== Exercise instructions ==
The copy you return must match the listing word for word and carry no pictures.

== Given information ==
——
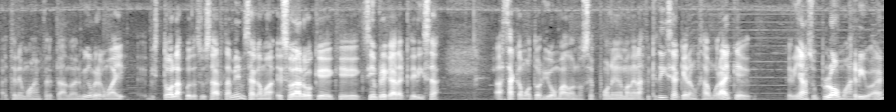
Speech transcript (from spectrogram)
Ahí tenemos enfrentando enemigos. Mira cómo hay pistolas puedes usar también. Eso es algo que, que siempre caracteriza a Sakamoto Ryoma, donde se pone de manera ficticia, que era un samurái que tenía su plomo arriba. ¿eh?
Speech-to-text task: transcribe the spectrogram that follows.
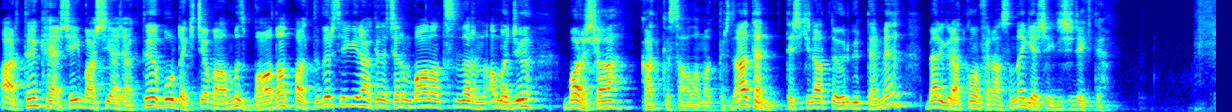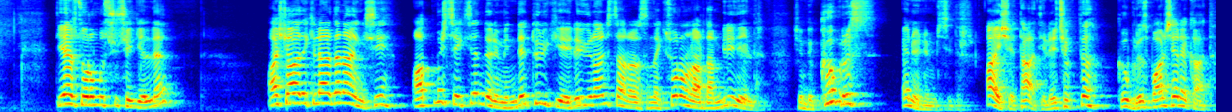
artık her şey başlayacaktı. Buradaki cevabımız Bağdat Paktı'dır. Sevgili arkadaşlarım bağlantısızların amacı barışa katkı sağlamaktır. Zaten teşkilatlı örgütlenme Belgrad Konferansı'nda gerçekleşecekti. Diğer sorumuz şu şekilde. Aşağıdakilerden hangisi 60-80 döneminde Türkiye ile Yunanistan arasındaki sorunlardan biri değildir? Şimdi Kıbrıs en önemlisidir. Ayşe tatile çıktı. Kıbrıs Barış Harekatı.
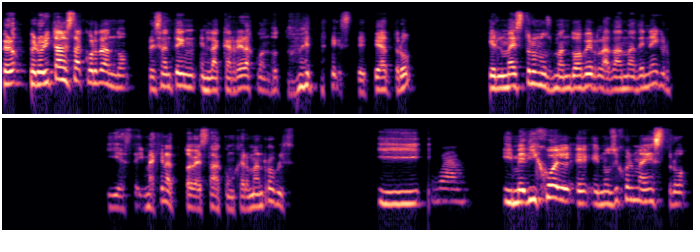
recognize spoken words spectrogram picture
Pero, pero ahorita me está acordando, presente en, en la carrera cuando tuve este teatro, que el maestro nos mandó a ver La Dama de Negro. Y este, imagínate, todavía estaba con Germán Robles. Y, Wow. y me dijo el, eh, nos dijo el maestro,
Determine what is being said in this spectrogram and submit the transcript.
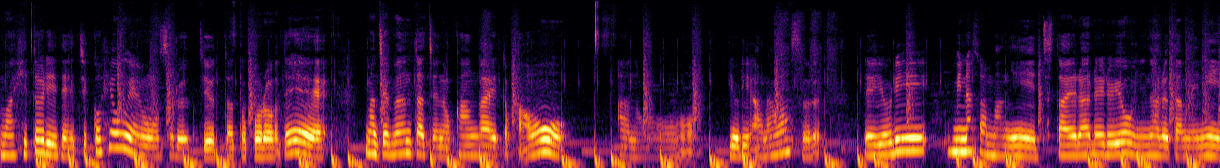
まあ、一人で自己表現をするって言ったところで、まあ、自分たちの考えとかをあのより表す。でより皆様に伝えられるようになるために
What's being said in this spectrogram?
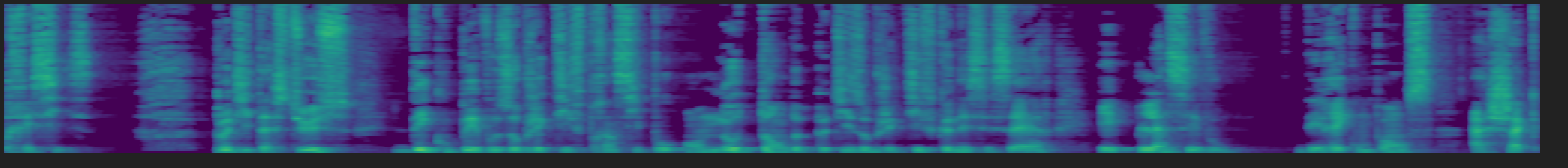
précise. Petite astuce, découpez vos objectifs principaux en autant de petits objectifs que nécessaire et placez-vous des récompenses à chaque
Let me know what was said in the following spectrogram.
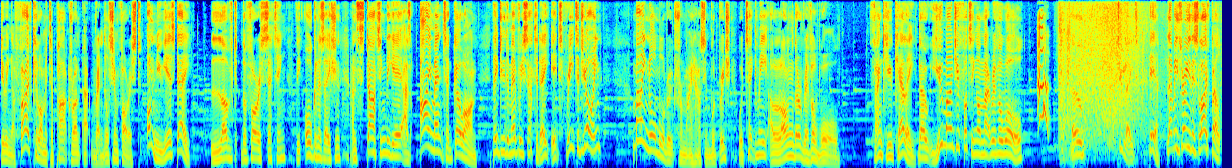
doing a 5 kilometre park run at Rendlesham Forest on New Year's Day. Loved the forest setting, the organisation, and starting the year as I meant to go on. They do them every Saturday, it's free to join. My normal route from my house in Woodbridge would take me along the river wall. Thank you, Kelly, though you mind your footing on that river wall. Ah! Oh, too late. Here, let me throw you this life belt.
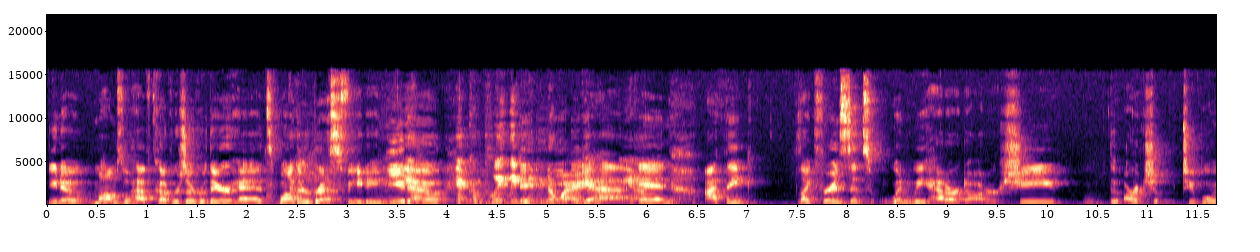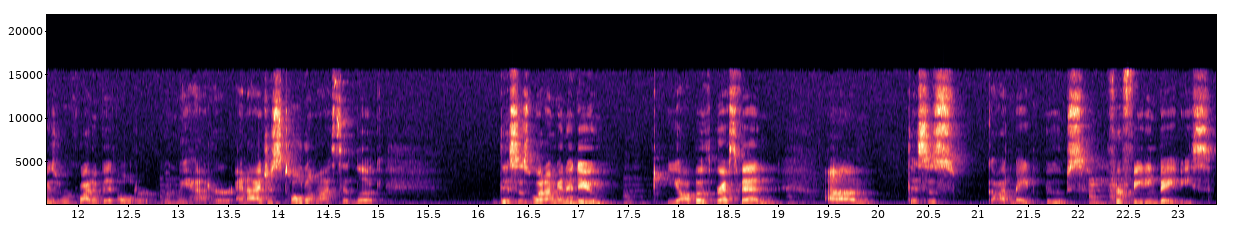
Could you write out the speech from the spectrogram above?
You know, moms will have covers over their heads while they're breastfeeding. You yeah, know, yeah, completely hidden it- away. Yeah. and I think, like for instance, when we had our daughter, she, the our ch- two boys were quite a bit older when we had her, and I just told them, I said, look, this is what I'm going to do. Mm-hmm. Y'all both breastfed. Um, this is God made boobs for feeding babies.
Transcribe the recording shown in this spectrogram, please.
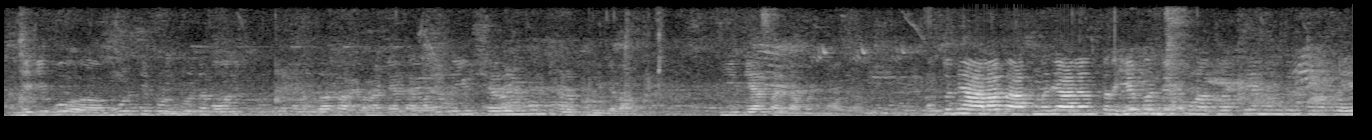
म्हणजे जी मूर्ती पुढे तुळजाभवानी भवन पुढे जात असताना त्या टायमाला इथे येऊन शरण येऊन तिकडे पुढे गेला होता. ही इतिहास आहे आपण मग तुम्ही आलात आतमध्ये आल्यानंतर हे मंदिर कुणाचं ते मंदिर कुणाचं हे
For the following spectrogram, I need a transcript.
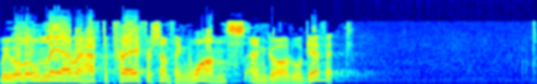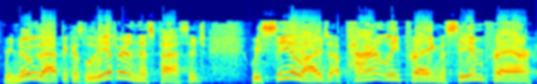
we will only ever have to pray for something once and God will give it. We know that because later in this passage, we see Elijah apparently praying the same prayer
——
== Solution to this exercise ==
Speech transcript (from spectrogram)
Ahí tenemos enfrentando enemigos. Mira cómo hay pistolas puedes usar también. Eso es algo que, que siempre caracteriza a Sakamoto Ryoma, donde se pone de manera ficticia, que era un samurái que tenía su plomo arriba. ¿eh?
Speech-to-text task: transcribe the spectrogram that follows.
artık her şey başlayacaktı. Buradaki cevabımız Bağdat Paktı'dır. Sevgili arkadaşlarım bağlantısızların amacı barışa katkı sağlamaktır. Zaten teşkilatlı örgütlenme Belgrad Konferansı'nda gerçekleşecekti. Diğer sorumuz şu şekilde. Aşağıdakilerden hangisi 60-80 döneminde Türkiye ile Yunanistan arasındaki sorunlardan biri değildir? Şimdi Kıbrıs en önemlisidir. Ayşe tatile çıktı. Kıbrıs Barış Harekatı.
recognize spoken words spectrogram picture
Pero, pero ahorita me está acordando, presente en, en la carrera cuando tuve este teatro, que el maestro nos mandó a ver La Dama de Negro. Y este, imagínate, todavía estaba con Germán Robles. Y, Wow. y me dijo el, eh, nos dijo el maestro,
Determine what is being said in this spectrogram and submit the transcript.
まあ、一人で自己表現をするって言ったところで、まあ、自分たちの考えとかをあのより表す。でより皆様に伝えられるようになるために
What's being said in this spectrogram?
précise. Petite astuce, découpez vos objectifs principaux en autant de petits objectifs que nécessaire et placez-vous des récompenses à chaque
Let me know what was said in the following spectrogram.
doing a 5 kilometre park run at Rendlesham Forest on New Year's Day. Loved the forest setting, the organisation, and starting the year as I meant to go on. They do them every Saturday, it's free to join. My normal route from my house in Woodbridge would take me along the river wall. Thank you, Kelly, though you mind your footing on that river wall. Ah! Oh, too late. Here, let me throw you this life belt.
Could you write out the speech from the spectrogram above?
You know, moms will have covers over their heads while they're breastfeeding. You yeah, know, yeah, completely hidden it- away. Yeah. and I think, like for instance, when we had our daughter, she, the our ch- two boys were quite a bit older when we had her, and I just told them, I said, look, this is what I'm going to do. Mm-hmm. Y'all both breastfed. Um, this is God made boobs for feeding babies.
Transcribe the recording shown in this spectrogram, please.
म्हणजे जी मूर्ती पुढे तुळजाभवानी भवन पुढे जात असताना त्या टायमाला इथे येऊन शरण येऊन तिकडे पुढे गेला होता. ही इतिहास आहे आपण मग तुम्ही आलात आतमध्ये आल्यानंतर हे मंदिर कुणाचं ते मंदिर कुणाचं हे
For the following spectrogram, I need a transcript.
we will only ever have to pray for something once and God will give it. We know that because later in this passage, we see Elijah apparently praying the same prayer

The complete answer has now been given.